# Materials provided
____

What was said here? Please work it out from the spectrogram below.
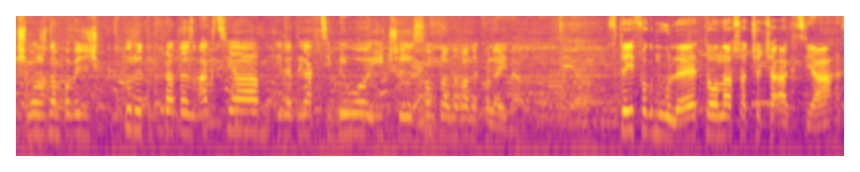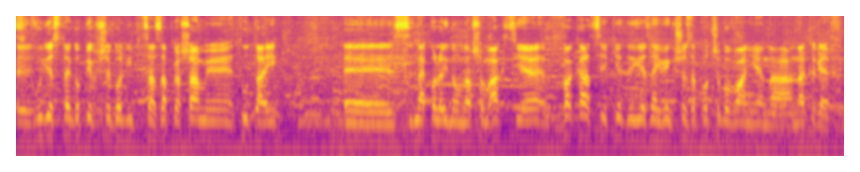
Jeśli możesz nam powiedzieć, który, która to jest akcja, ile tych akcji było i czy są planowane kolejne? W tej formule to nasza trzecia akcja. 21 lipca zapraszamy tutaj e, na kolejną naszą akcję w wakacje, kiedy jest największe zapotrzebowanie na, na krew.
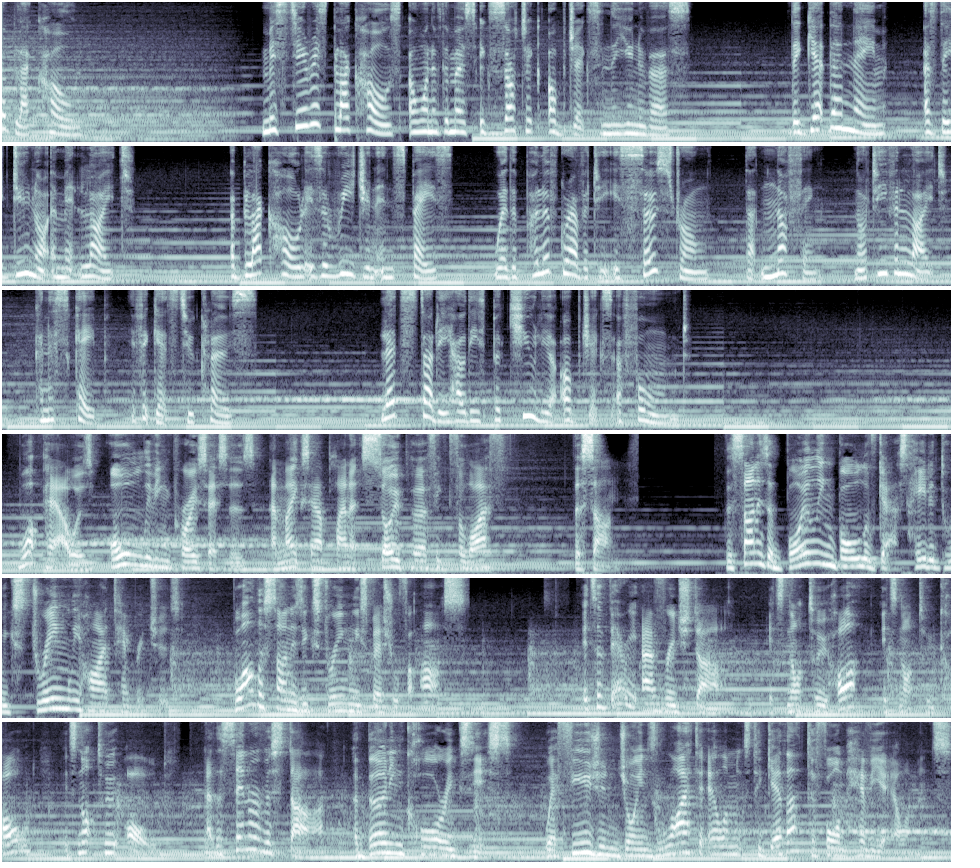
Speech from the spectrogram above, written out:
a black hole. Mysterious black holes are one of the most exotic objects in the universe. They get their name as they do not emit light. A black hole is a region in space where the pull of gravity is so strong that nothing, not even light, can escape if it gets too close. Let's study how these peculiar objects are formed. What powers all living processes and makes our planet so perfect for life? The Sun. The Sun is a boiling ball of gas heated to extremely high temperatures. But while the Sun is extremely special for us, it's a very average star. It's not too hot, it's not too cold, it's not too old. At the centre of a star, a burning core exists, where fusion joins lighter elements together to form heavier elements.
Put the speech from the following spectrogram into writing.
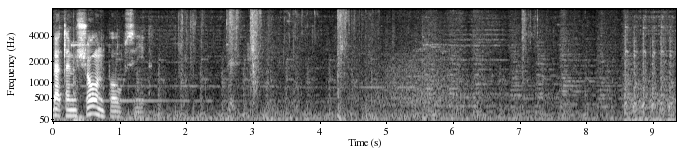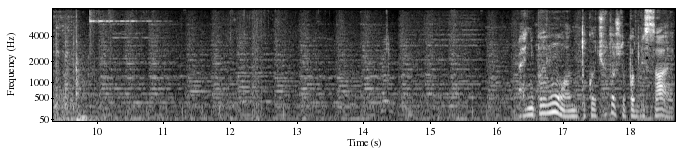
Да, там еще он паук сидит. Я не пойму, оно такое чувство, что подвисает.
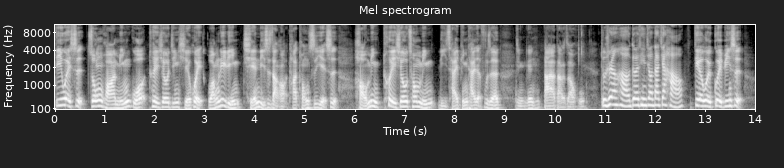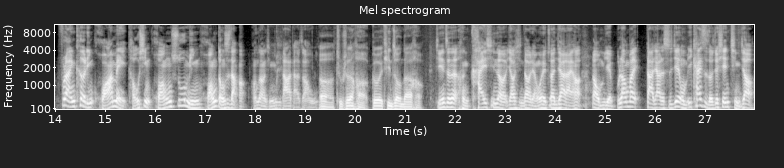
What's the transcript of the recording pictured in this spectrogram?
第一位是中华民国退休金协会王丽玲前理事长哦，他同时也是好命退休聪明理财平台的负责人，请跟大家打个招呼。主持人好，各位听众大家好。第二位贵宾是。富兰克林华美投信黄书明黄董事长啊，黄董，请跟大家打个招呼。呃，主持人好，各位听众大家好，今天真的很开心哦，邀请到两位专家来哈，那我们也不浪费大家的时间，我们一开始的就先请教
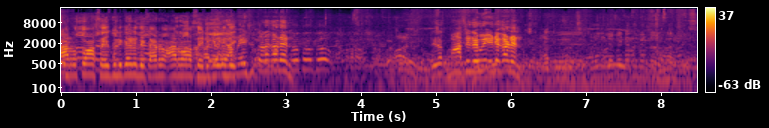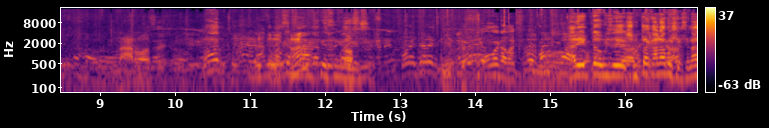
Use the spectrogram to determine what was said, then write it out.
আরও তো আছে এগুলি কেটে দেখ আরও আরও আছে এটি কেটে দেখ। কাটেন। মাছ এটা এটা কাটেন। আরে এটা ওই যে সুতা কাটা বসে আছে না?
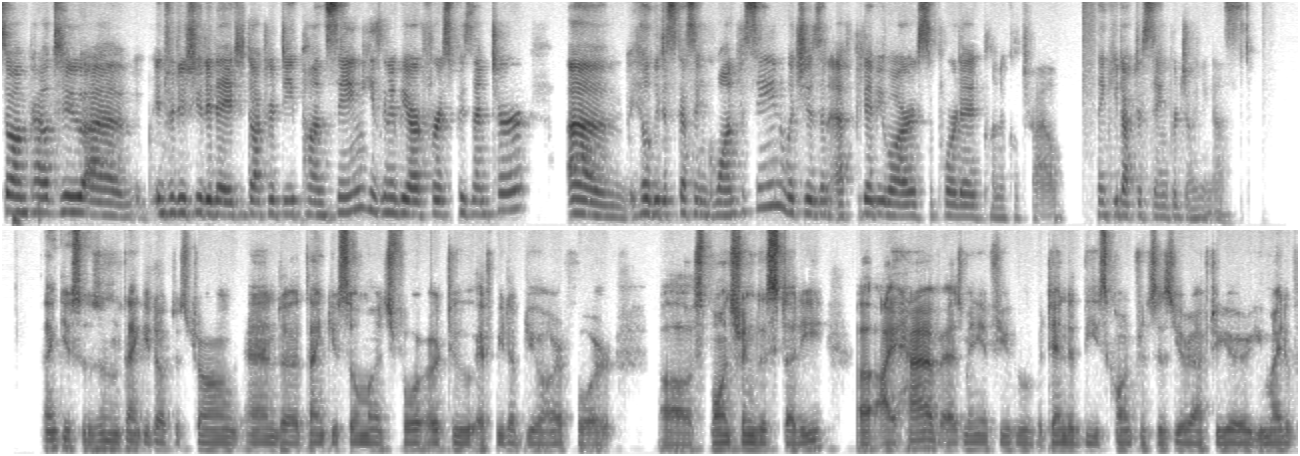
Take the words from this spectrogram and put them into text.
So I'm proud to um, introduce you today to Dr. Deepan Singh. He's going to be our first presenter. Um, he'll be discussing guanfacine, which is an FPWR supported clinical trial. Thank you, Dr. Singh, for joining us. Thank you, Susan. Thank you, Dr. Strong. And uh, thank you so much for uh, to FPWR for uh, sponsoring this study. Uh, I have, as many of you who've attended these conferences year after year, you might have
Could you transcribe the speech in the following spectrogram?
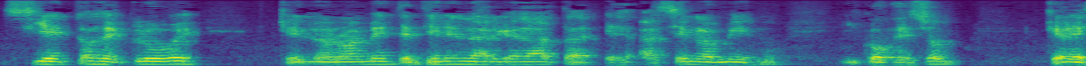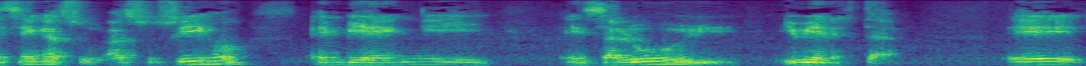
cientos de clubes que normalmente tienen larga data eh, hacen lo mismo y con eso crecen a, su, a sus hijos en bien y en salud y, bienestar. Eh,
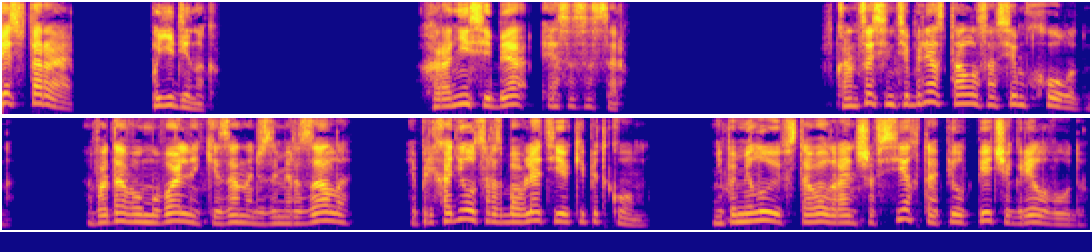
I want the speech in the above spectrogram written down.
Часть вторая. Поединок. Храни себя, СССР. В конце сентября стало совсем холодно. Вода в умывальнике за ночь замерзала, и приходилось разбавлять ее кипятком. Непомилуев вставал раньше всех, топил печь и грел воду.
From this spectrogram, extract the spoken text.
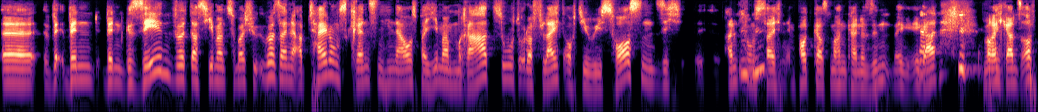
äh, wenn, wenn gesehen wird, dass jemand zum Beispiel über seine Abteilungsgrenzen hinaus bei jemandem Rat sucht oder vielleicht auch die Ressourcen sich, äh, mhm. Anführungszeichen mhm. im Podcast machen keine Sinn, äh, egal, ja. mache ich ganz oft.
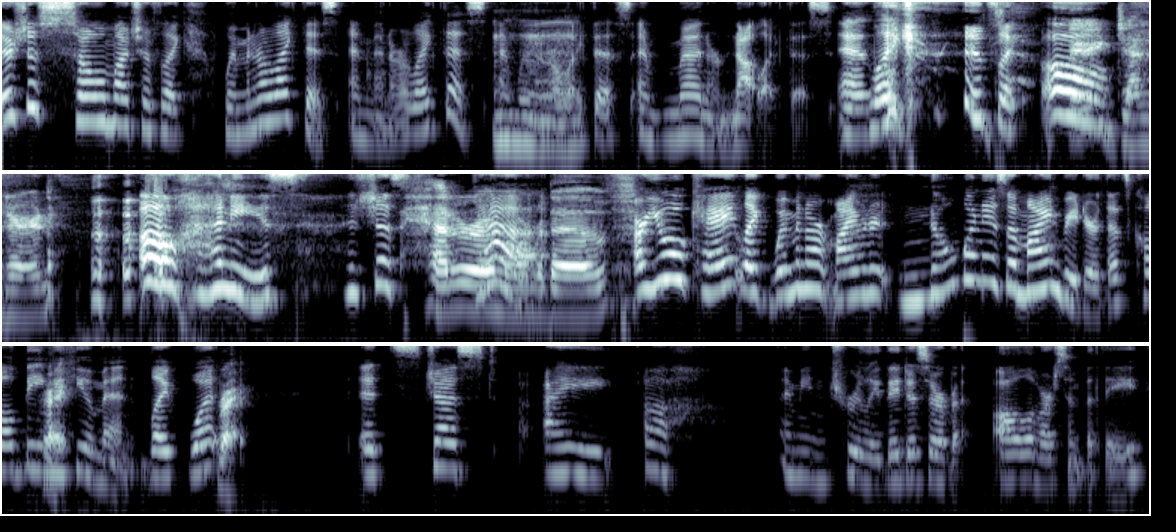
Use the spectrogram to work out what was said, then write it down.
There's just so much of like women are like this and men are like this and women Mm-hmm. are like this and men are not like this and like it's like oh Very gendered. oh honeys It's just heteronormative. Are you okay? Like women aren't mind readers. No one is a mind reader. That's called being a human. Like what? Right. It's just I. Ugh. I mean, truly, they deserve all of our sympathy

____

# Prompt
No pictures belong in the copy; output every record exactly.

# Exercise output
What was said here? Please work it out from the spectrogram below.
Jeśli możesz nam powiedzieć, który, która to jest akcja, ile tych akcji było i czy są planowane kolejne? W tej formule to nasza trzecia akcja. 21 lipca zapraszamy tutaj e, na kolejną naszą akcję w wakacje, kiedy jest największe zapotrzebowanie na, na krew.
Speech from the spectrogram above, written out:
a black hole. Mysterious black holes are one of the most exotic objects in the universe. They get their name as they do not emit light. A black hole is a region in space where the pull of gravity is so strong that nothing, not even light, can escape if it gets too close. Let's study how these peculiar objects are formed. What powers all living processes and makes our planet so perfect for life? The Sun. The Sun is a boiling ball of gas heated to extremely high temperatures. But while the Sun is extremely special for us, it's a very average star. It's not too hot, it's not too cold, it's not too old. At the centre of a star, a burning core exists, where fusion joins lighter elements together to form heavier elements.
Put the speech from the following spectrogram into writing.
Да, там еще он паук сидит. Я не пойму, оно такое чувство, что подвисает.
What's the transcript of the recording pictured in this spectrogram?
第一位是中华民国退休金协会王丽玲前理事长哦，他同时也是好命退休聪明理财平台的负责人，请跟大家打个招呼。主持人好，各位听众大家好。第二位贵宾是。富兰克林华美投信黄书明黄董事长啊，黄董，请跟大家打个招呼。呃，主持人好，各位听众大家好，今天真的很开心哦，邀请到两位专家来哈，那我们也不浪费大家的时间，我们一开始的就先请教
Use the spectrogram to determine what was said, then write it out.
আরও তো আছে এগুলি কেটে দেখ আরও আরও আছে এটি কেটে দেখ। কাটেন। মাছ এটা এটা কাটেন। আরে এটা ওই যে সুতা কাটা বসে আছে না?
Take the words from this spectrogram and put them into text.
So I'm proud to um, introduce you today to Dr. Deepan Singh. He's going to be our first presenter. Um, he'll be discussing guanfacine, which is an FPWR supported clinical trial. Thank you, Dr. Singh, for joining us. Thank you, Susan. Thank you, Dr. Strong. And uh, thank you so much for uh, to FPWR for uh, sponsoring this study. Uh, I have, as many of you who've attended these conferences year after year, you might have
Could you transcribe the speech in the following spectrogram?
cientos de clubes que normalmente tienen larga data eh, hacen lo mismo y con eso crecen a, su, a sus hijos en bien y en salud y, bienestar. Eh,
I want the speech in the above spectrogram written down.
Часть вторая. Поединок. Храни себя, СССР. В конце сентября стало совсем холодно. Вода в умывальнике за ночь замерзала, и приходилось разбавлять ее кипятком. Непомилуев вставал раньше всех, топил печь и грел воду.
From this spectrogram, extract the spoken text.
äh, wenn, wenn gesehen wird, dass jemand zum Beispiel über seine Abteilungsgrenzen hinaus bei jemandem Rat sucht oder vielleicht auch die Ressourcen sich, äh, mhm. Anführungszeichen mhm. im Podcast machen keine Sinn, äh, egal, ja. mache ich ganz oft.
Use the spectrogram to work out what was said, then write it down.
There's just so much of like women are like this and men are like this and women Mm-hmm. are like this and men are not like this and like it's like oh Very gendered. oh honeys It's just heteronormative. Are you okay? Like women aren't mind readers. No one is a mind reader. That's called being a human. Like what? Right. It's just I. Ugh. I mean, truly, they deserve all of our sympathy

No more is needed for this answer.